Crappie Fishing 101: How To Fish For Crappie Like A Pro

Fishing for crappie can seem simple at first, but there is a lot that goes into it. This article will break down some of the most popular techniques and strategies in order help you start catching like an pro! If your target area has brush piles or submerged logs – use this as bait by dropping anchors above them with bobbers attached below which makes casting easier; When fishing near contacts put out minnows set just enough so they’re visible beneath surface while working towards finding places where fish are biting without getting too close to shoreline (this helps avoid unwanted attention). Finally don’t forget about tournaments – competitors have developed new ways around these guys due competition pressure.

The modern-day crappie angler has a variety of options to choose from when it comes time for fishing. They can opt for an ultralight spinning outfit, 9 – 10 foot jig poles or 14′ 16 ‘ trolling rods depending on their style and preference as well as how deep they would like the fish that day . There’s also 2 pound test monofilament if clear water conditions require more delicate handling while 30 pounds is required in standing timber where visibility may be low because there’s lots trees blocking your view.

Here are some of the best ways to catch crappies and what gear you need for each season.

For those who are looking to catch the next big crappie, this is one of your best bets.
Catching them shallow in springtime can be really productive and easy using a fixed bobber set about a foot or two up from where you’ll tie on an Aberdeen hook with minnow attached at either end (depending which weight works better). The simplest way would just have me present without any weights but if that doesn’t work out as planned then try adding some bb split shot instead.

The best way to catch crappie is with a slip bobber and set it at the depth you find them suspended in cover. Use 2 large bb split shots or 1/8 ounce pinch on sinkers, then drop your minnow down below so they can swim about freely without being tangled up by other fish as well.
A 7-foot rod will cast well while 10 – 12ft long ones work better for flipping over water plants etc.

How To Jig Fish For Crappie

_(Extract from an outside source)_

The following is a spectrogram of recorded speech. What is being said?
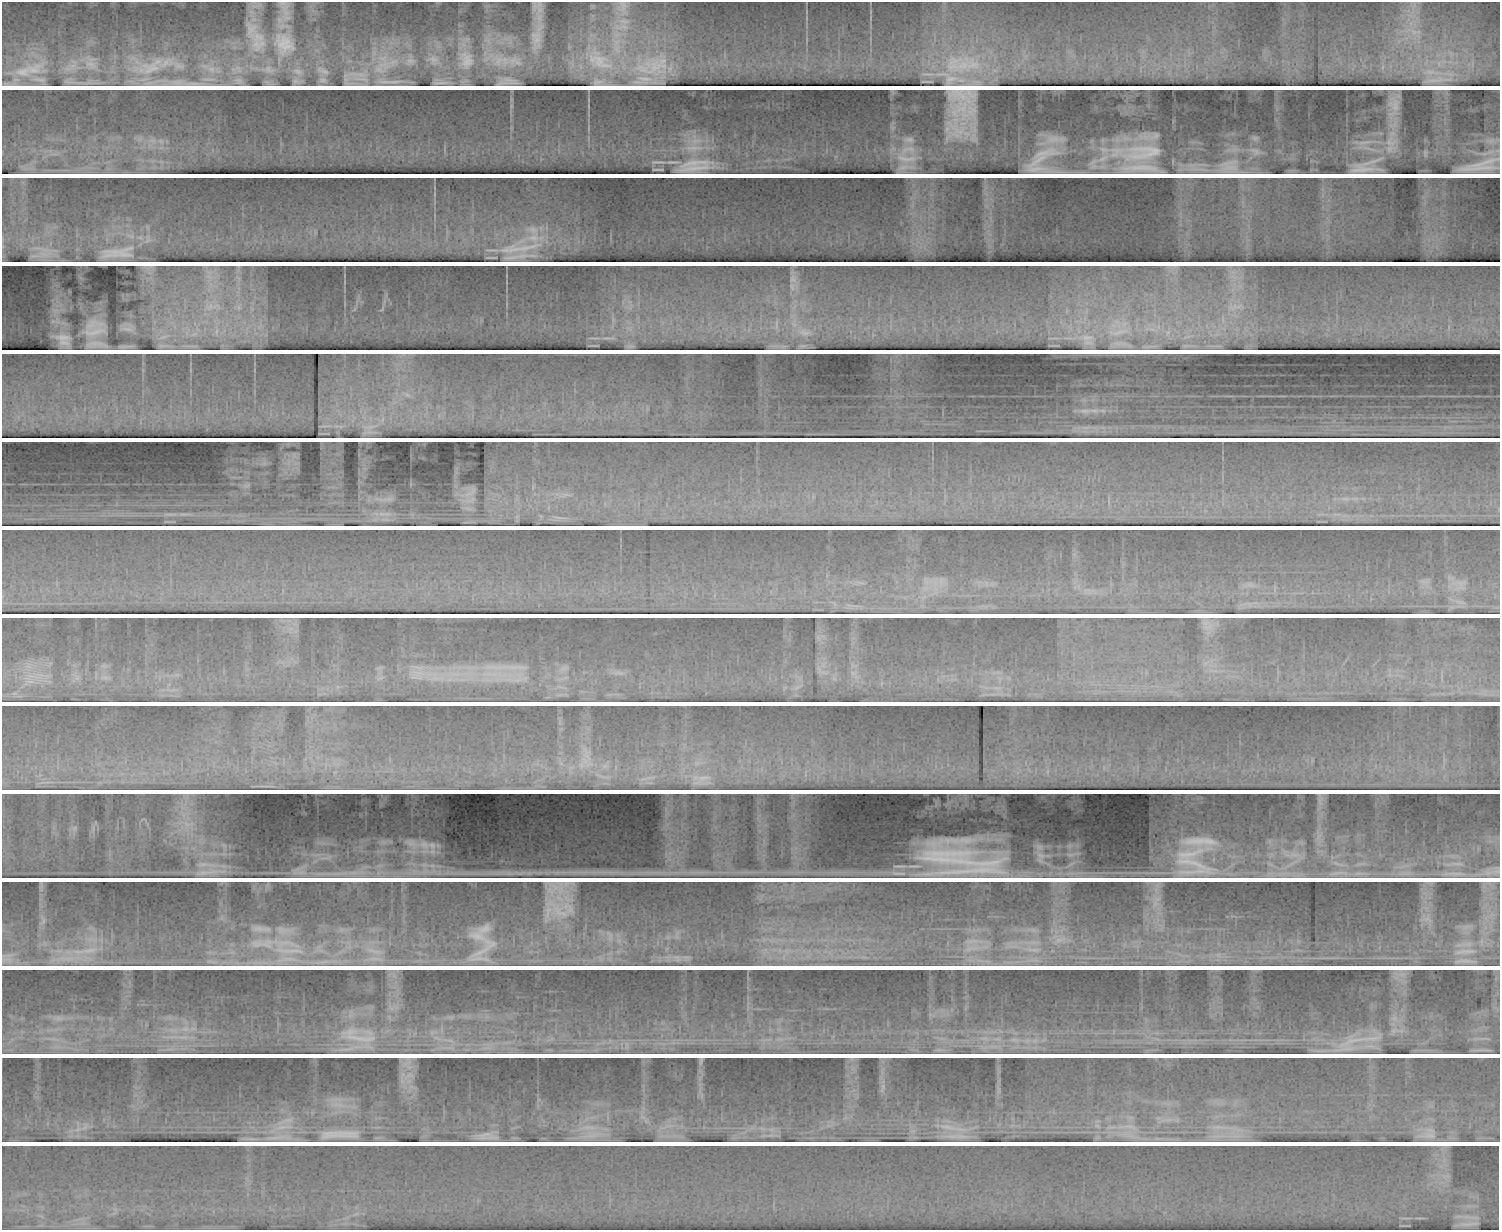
My preliminary analysis of the body indicates is there very well. So, what do you want to know? Well, I kind of sprained my ankle running through the bush before I found the body. Right. How can I be of further assistance? In- injured? How can I be of further assistance? Of course. Ronda di ta kun jedu tong. Tong hai tuam juji jung lumpa. Nita poe tiki ta kunjus tak miki grabel mogo. Kachichu ita mo. Kachiku ita hodonga. Iking kuno muchashak pakant. So, what do you want to know? Yeah, I knew him. Hell, we've known each other for a good long time. Doesn't mean I really have to have liked the slime ball. Maybe I shouldn't be so hard on him. Especially now that he's dead. We actually got along pretty well most of the time. We just had our differences. We were actually business partners. We were involved in some orbit-to-ground transport operations for Aerotech. Can I leave now? I should probably be the one to give the news to his wife. So,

Casting and vertically presenting jigs to crappie is my favorite technique for catching them on the waters of Lake of Ozark. For more aggressive fish that hang around brush piles, I like casting past their target with a 1/16 ounce jig attached at its bottom-half; if this presentation fails then it’s time to setup boat over top where one might expect some type soft plastic body would usually go instead (like those used in conjunction with live bait). When hanging beneath submerged timber or fallen logs, try dropping your line straight down into cover while maintaining visual contact between lure.
The perfect gear for jig fishing is a 6 1/2-foot medium action rod and spinning reel filled with 4 or 6 pound fluorocarbon line.

Shooting/Skipping Jigs

When fishing for crappie, be sure to use a jig and shoot it like you would if shooting an arrow. This will help get your bait in hard-to reach areas under docks or overhanging tree limbs.
The keys to this strategy are using a 6 1/2- to 7 foot rod with an elastic tip for loading up your jig and 4 -6 pounds of line. The type you use will affect how well it skips off or plows when hitting water, so choose wisely! A 1/16 ounce weight works best if shoot because its light enough not only prevent snags but also allow me get closer distance on my shot than other heavier weights might permit.
The type of jig fishing I do requires a 6 1/2-foot medium action rod and spinning reel filled with 4 or 6 pound fluorocarbon line.

Shooting/Skipping Jigs

When crappie tuck up under docks or overhanging tree limbs, delivering a jig in the fashion of shooting an arrow will place your bait where they are hard to reach.
The first thing you need when fishing with this technique is a 6 1/2- to 7 foot rod, which should have an extra limber tip for loading up your jig and 4 -6 pound test line. The better quality of reel spooling system or lure that’s on the pole bait will also make all the difference between success and failure during these casts so spend some time researching what works best before heading out into nature.
With an open bail, hook your index finger on the jig. Next arc the rod tip by grabbing its bend and pulling towards you while aiming slightly downwards with enough force to send it flying.

Spider Rigging

Spider rigging is the best way to catch bass without getting up on your feet. When trolling multiple 14-inch rods off of the front boat, use rod holders that will hold all those long poles for you! Spider rigs consist typically with two jigs or minnows (depending) and tied at various heights above heavy sinkers. The standard setup consists of one hook from each type – usually Number 1 but sometimes 2 Aberdeen hooks are used if there’s wind coming over shoreline; make sure it can handle what comes its way though because these fish aren’t always easy targets.

How To Fish For Crappie With Crankbaits

The 2-inch medium-diving crankbait is a great way to catch crappies in open water. After finding schools of fish, select your favorite color and try out one for size! You can either hold it with rod holders or bring the whole package by using an extra handle on each reel seat – they work just like trolling rods but help you maintain control when casting across entire pads instead of targeting specific spots. If there are other anglers around who have chosen very similar baits as yours then stick together so everyone has plenty bait left over after catching their limit; this will make competition easier since nobody wants.

Leave a Comment